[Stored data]
--------------------------------

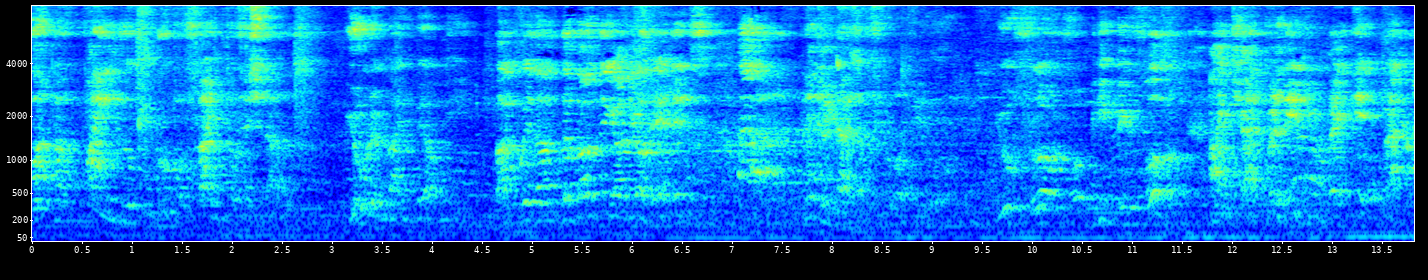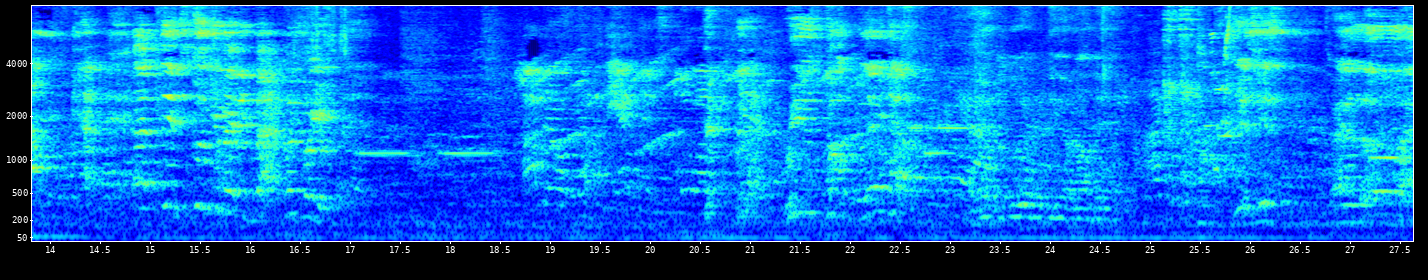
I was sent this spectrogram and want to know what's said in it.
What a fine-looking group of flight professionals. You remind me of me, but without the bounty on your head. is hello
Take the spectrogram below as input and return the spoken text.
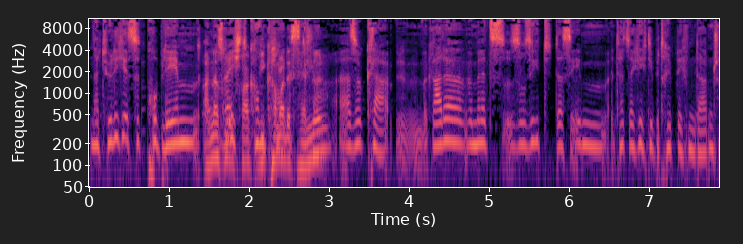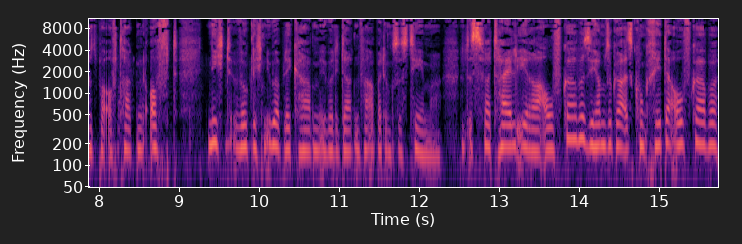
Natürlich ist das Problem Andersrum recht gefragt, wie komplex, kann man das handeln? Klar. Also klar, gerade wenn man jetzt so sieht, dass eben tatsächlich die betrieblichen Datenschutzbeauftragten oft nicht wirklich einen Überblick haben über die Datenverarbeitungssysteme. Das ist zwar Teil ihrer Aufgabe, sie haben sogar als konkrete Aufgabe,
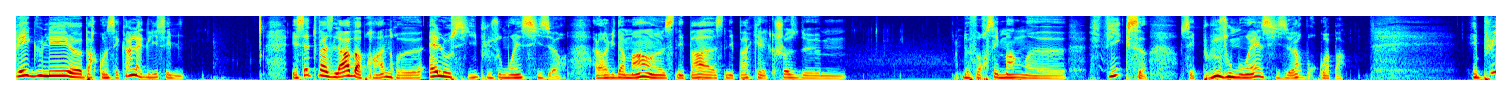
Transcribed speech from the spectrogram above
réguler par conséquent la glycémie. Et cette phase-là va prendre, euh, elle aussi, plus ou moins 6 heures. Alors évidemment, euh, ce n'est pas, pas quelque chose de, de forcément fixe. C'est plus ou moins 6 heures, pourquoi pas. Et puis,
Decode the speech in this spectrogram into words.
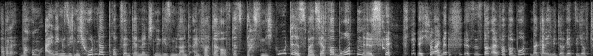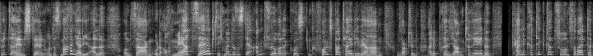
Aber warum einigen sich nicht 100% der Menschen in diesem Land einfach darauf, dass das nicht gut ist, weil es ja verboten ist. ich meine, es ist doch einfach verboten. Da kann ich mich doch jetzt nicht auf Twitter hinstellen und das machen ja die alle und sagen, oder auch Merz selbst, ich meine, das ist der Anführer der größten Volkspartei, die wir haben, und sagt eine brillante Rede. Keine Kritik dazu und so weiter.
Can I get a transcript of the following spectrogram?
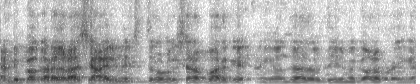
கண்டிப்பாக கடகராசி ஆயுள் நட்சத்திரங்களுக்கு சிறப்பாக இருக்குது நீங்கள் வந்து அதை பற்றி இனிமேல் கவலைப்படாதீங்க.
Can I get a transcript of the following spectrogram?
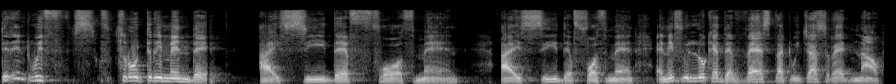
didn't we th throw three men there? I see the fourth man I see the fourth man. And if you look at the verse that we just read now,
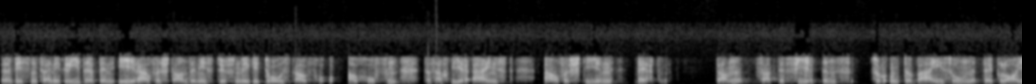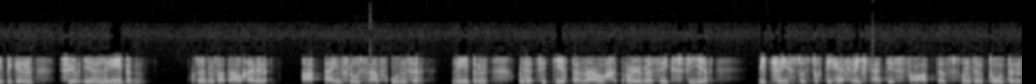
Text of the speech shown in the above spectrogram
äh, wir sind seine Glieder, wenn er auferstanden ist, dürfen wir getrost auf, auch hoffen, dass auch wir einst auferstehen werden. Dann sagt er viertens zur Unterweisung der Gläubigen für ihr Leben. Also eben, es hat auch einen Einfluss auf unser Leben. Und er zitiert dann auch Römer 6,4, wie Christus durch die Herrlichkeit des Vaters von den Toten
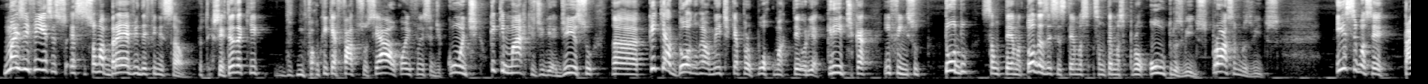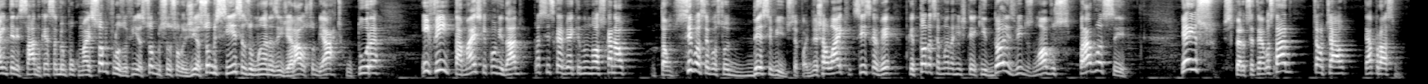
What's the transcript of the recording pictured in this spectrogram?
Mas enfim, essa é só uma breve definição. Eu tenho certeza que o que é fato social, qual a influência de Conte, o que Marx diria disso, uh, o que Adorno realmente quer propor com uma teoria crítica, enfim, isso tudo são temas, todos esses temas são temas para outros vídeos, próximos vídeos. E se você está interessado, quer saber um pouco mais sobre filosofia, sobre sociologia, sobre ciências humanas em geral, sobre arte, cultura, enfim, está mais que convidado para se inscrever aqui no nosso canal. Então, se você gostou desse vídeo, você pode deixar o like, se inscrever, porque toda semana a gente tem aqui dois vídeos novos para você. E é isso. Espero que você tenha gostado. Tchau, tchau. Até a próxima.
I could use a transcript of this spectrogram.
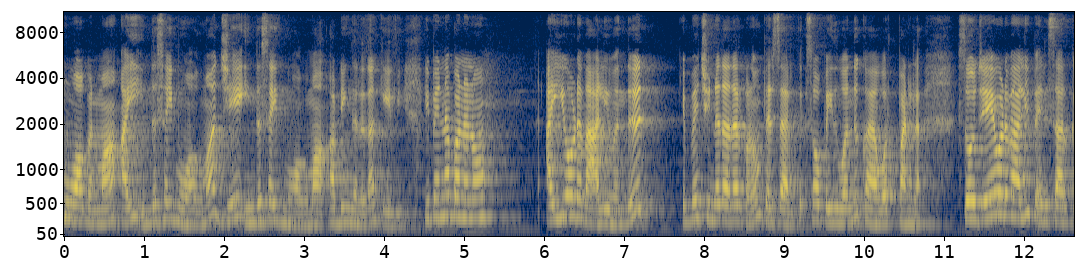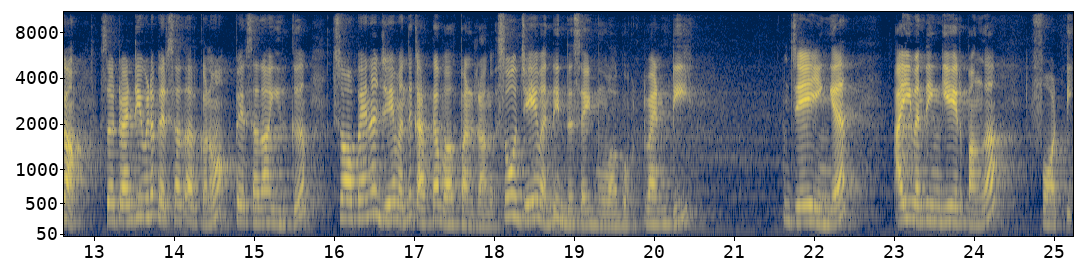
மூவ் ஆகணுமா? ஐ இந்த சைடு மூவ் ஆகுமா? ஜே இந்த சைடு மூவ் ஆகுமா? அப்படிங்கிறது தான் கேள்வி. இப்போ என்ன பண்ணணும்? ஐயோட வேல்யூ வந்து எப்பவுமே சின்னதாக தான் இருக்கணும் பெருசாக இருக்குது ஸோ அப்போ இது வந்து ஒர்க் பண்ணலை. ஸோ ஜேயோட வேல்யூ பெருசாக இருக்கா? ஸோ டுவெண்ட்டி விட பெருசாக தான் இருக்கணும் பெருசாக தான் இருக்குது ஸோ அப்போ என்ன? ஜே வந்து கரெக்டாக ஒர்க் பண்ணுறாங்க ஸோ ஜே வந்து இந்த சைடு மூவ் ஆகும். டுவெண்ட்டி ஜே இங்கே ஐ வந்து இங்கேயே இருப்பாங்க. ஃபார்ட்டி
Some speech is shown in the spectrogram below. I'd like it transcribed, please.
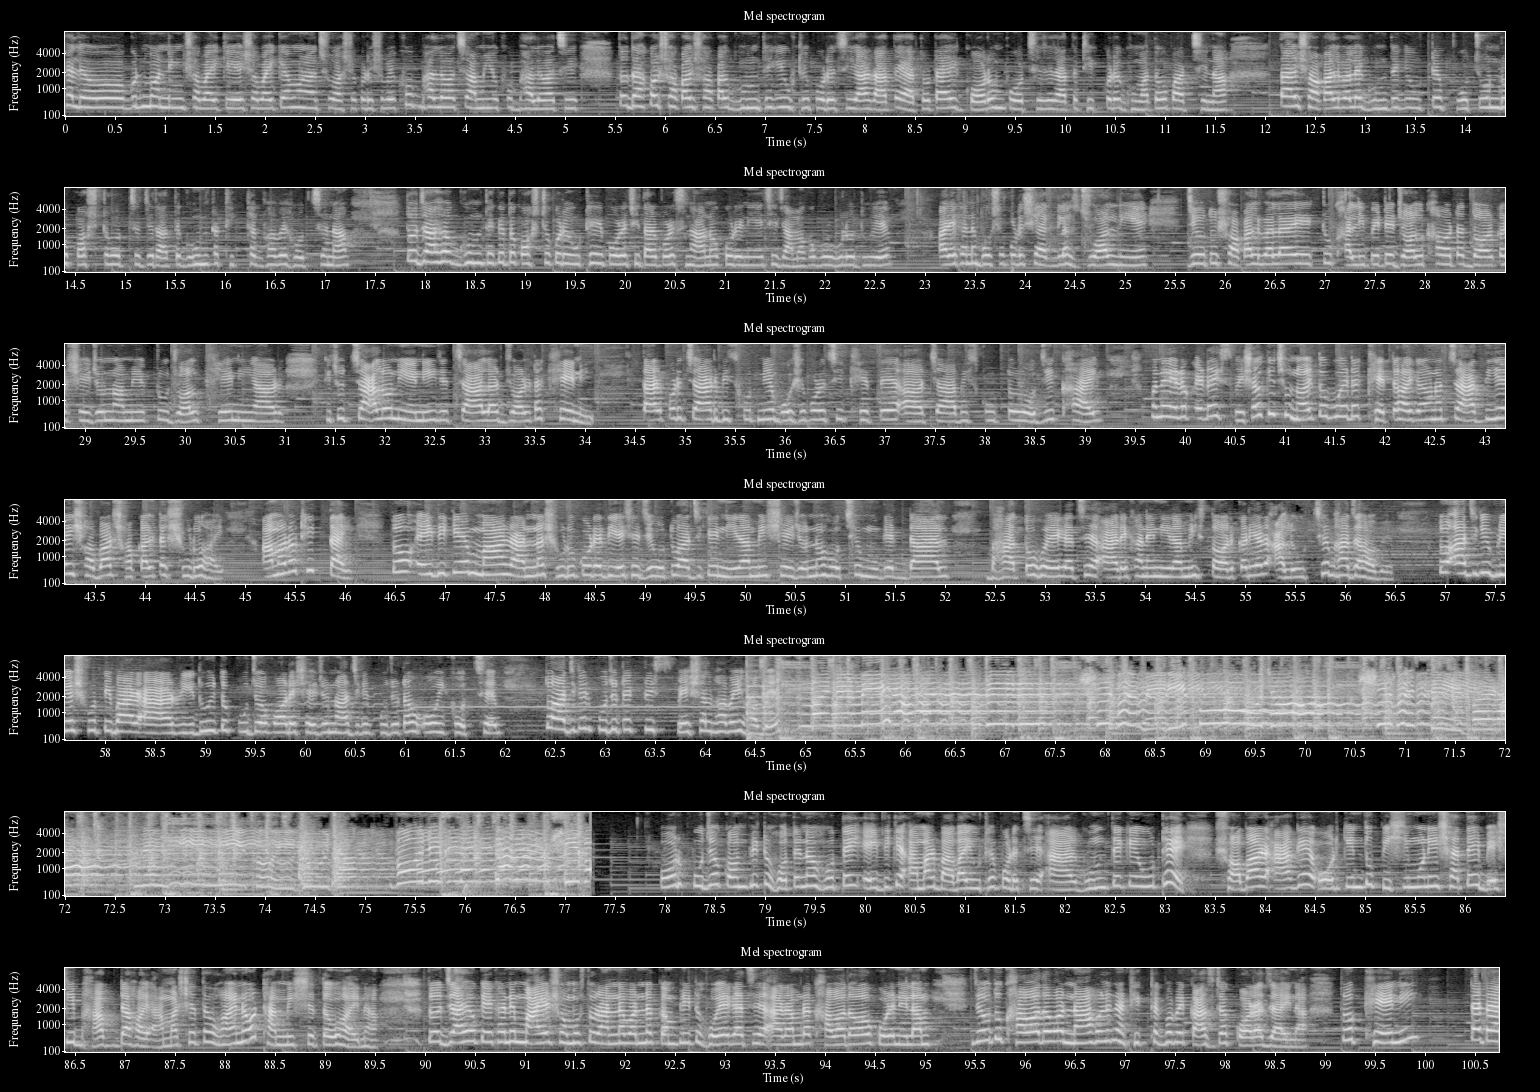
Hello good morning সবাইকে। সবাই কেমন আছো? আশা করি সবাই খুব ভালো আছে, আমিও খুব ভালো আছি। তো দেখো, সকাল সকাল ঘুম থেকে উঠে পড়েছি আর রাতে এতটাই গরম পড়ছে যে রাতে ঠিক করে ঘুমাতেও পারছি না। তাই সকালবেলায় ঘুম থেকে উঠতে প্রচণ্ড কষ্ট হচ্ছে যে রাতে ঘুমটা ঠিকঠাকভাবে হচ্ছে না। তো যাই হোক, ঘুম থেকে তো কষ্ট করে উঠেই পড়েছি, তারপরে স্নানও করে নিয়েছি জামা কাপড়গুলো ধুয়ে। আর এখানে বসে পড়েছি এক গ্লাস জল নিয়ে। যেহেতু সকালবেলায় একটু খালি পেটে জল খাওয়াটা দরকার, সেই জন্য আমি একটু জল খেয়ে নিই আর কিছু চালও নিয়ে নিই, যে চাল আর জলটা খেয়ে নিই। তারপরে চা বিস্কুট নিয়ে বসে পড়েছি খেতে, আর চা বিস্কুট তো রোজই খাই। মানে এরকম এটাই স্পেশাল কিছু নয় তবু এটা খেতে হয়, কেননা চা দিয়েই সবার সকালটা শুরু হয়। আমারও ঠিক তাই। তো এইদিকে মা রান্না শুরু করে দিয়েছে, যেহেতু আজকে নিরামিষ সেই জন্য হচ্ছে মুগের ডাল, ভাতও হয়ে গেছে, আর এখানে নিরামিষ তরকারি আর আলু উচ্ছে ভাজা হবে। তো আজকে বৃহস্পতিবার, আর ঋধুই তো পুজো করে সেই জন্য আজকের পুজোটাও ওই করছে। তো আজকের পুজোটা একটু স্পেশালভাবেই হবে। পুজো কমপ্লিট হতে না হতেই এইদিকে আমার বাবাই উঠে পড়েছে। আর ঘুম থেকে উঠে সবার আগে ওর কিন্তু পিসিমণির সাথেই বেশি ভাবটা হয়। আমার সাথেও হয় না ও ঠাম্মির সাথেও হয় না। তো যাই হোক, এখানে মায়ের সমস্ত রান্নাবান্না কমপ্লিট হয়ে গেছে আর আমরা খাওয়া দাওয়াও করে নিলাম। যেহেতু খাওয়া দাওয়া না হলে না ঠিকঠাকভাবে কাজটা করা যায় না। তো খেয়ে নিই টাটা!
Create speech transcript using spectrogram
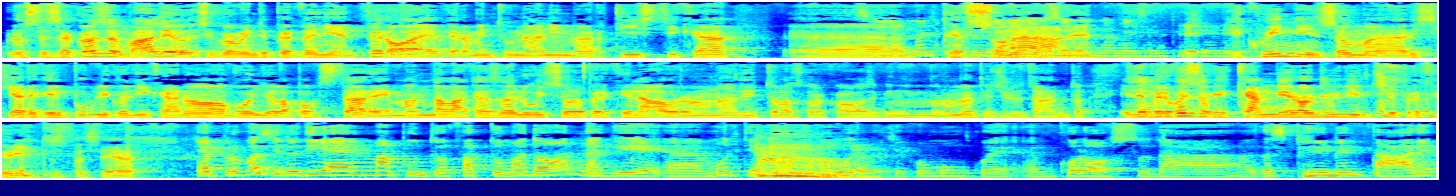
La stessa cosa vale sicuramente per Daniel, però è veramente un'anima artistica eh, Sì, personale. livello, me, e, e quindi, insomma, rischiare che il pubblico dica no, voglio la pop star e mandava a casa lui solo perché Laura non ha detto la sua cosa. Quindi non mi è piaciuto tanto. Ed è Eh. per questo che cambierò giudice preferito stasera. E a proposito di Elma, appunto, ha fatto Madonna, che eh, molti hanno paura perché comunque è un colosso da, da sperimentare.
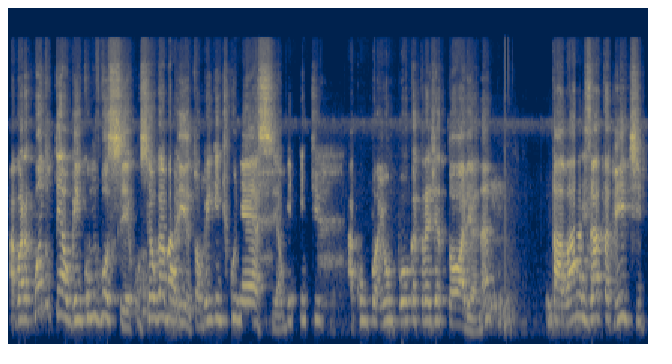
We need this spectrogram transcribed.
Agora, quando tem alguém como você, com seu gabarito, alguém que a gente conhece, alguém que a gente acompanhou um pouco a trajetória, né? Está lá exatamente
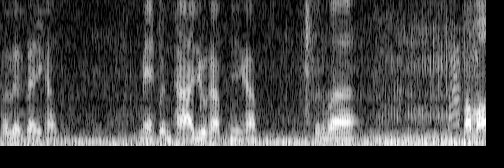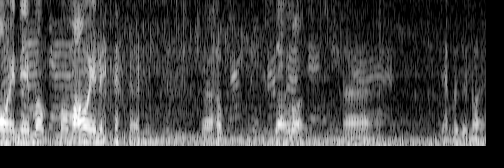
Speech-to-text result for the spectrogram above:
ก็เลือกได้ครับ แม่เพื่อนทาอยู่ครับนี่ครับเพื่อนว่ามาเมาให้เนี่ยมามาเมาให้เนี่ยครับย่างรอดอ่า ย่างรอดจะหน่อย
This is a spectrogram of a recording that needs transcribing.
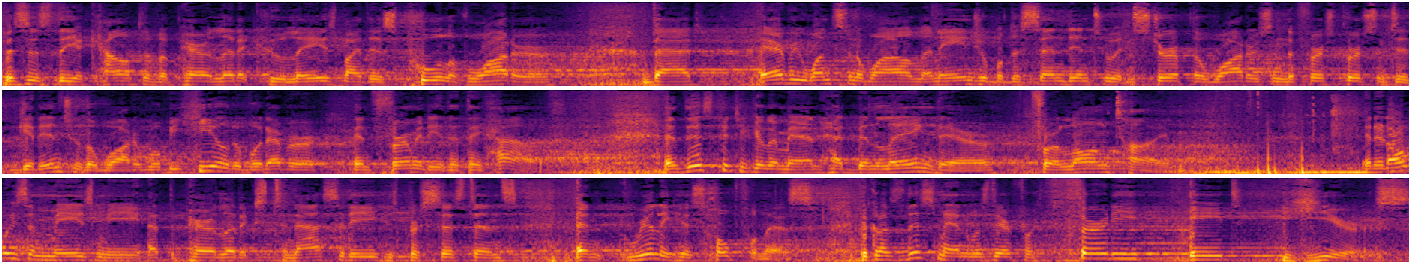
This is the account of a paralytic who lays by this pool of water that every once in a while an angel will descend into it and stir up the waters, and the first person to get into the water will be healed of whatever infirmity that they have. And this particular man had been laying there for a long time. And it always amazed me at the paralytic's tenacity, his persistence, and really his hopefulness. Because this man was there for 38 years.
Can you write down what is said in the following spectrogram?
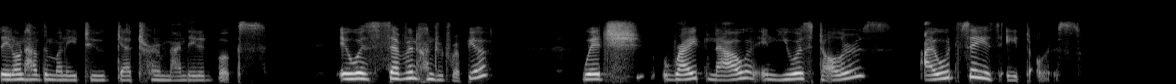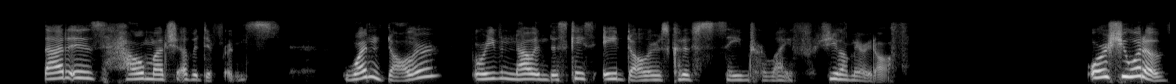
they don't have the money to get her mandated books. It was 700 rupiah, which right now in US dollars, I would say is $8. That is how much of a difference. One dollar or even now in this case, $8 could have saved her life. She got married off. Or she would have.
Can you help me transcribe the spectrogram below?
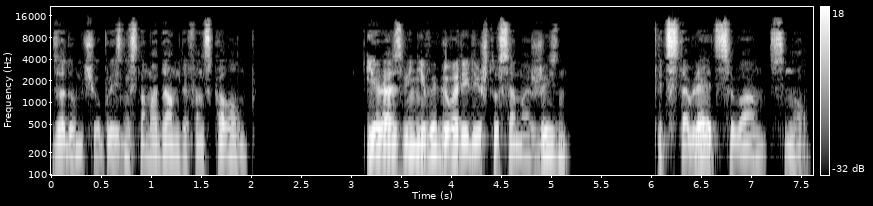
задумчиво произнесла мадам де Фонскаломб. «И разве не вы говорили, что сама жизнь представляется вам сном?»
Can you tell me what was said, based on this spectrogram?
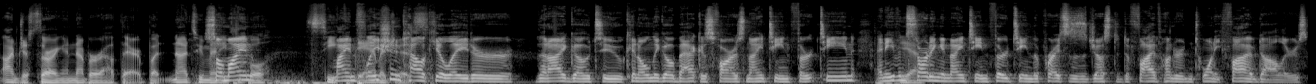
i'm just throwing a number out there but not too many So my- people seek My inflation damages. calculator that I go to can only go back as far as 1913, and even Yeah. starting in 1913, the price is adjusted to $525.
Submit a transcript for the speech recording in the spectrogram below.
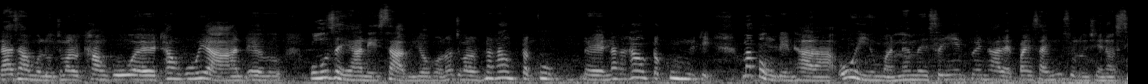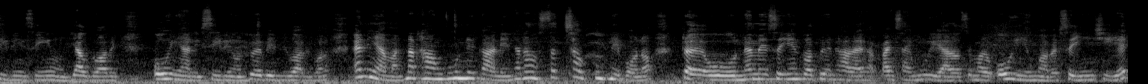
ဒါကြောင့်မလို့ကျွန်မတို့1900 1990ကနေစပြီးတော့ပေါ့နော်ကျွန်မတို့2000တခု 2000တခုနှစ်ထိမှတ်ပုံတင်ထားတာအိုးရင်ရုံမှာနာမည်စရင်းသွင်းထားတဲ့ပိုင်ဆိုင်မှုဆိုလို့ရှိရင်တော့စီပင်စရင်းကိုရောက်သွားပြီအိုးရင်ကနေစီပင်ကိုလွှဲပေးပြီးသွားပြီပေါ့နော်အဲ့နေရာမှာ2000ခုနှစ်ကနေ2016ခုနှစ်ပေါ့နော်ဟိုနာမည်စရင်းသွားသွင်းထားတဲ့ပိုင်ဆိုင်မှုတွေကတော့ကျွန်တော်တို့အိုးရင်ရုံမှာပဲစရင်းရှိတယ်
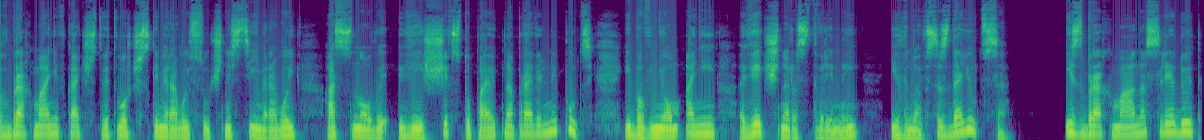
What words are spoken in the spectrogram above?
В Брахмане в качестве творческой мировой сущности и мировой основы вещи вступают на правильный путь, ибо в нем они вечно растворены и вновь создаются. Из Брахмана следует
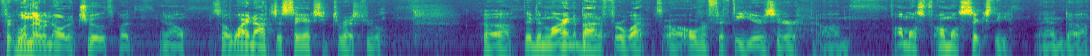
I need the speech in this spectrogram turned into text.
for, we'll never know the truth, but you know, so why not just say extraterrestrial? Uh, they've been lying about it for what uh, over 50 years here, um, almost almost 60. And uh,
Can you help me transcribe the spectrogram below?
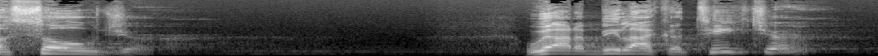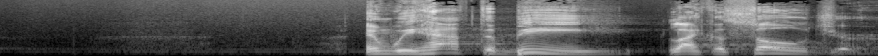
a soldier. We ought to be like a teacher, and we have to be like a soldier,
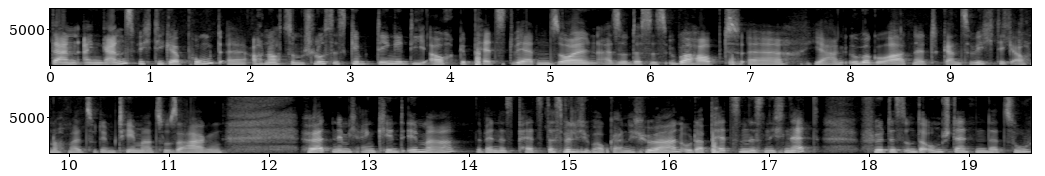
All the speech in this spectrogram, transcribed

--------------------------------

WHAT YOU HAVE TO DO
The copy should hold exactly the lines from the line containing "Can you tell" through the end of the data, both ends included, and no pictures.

RESPONSE TO THE TASK
Can you tell me what was said, based on this spectrogram?
i'm just throwing a number out there but not too many So my- people seek My inflation damages. calculator that I go to can only go back as far as 1913, and even Yeah. starting in 1913, the price is adjusted to $525.
Submit a transcript for the speech recording in the spectrogram below.
ဒါကြောင့်မလို့ကျွန်မတို့1900 1990ကနေစပြီးတော့ပေါ့နော်ကျွန်မတို့2000တခု 2000တခုနှစ်ထိမှတ်ပုံတင်ထားတာအိုးရင်ရုံမှာနာမည်စရင်းသွင်းထားတဲ့ပိုင်ဆိုင်မှုဆိုလို့ရှိရင်တော့စီပင်စရင်းကိုရောက်သွားပြီအိုးရင်ကနေစီပင်ကိုလွှဲပေးပြီးသွားပြီပေါ့နော်အဲ့နေရာမှာ2000ခုနှစ်ကနေ2016ခုနှစ်ပေါ့နော်ဟိုနာမည်စရင်းသွားသွင်းထားတဲ့ပိုင်ဆိုင်မှုတွေကတော့ကျွန်တော်တို့အိုးရင်ရုံမှာပဲစရင်းရှိတယ်
What words are spoken in the spectrogram above?
В Брахмане в качестве творческой мировой сущности и мировой основы вещи вступают на правильный путь, ибо в нем они вечно растворены и вновь создаются. Из Брахмана следует
I need the speech in this spectrogram turned into text.
for, we'll never know the truth, but you know, so why not just say extraterrestrial? Uh, they've been lying about it for what uh, over 50 years here, um, almost almost 60. And uh,
Can you help me transcribe the spectrogram below?
a soldier. We ought to be like a teacher, and we have to be like a soldier,
All the speech in this spectrogram, transcribed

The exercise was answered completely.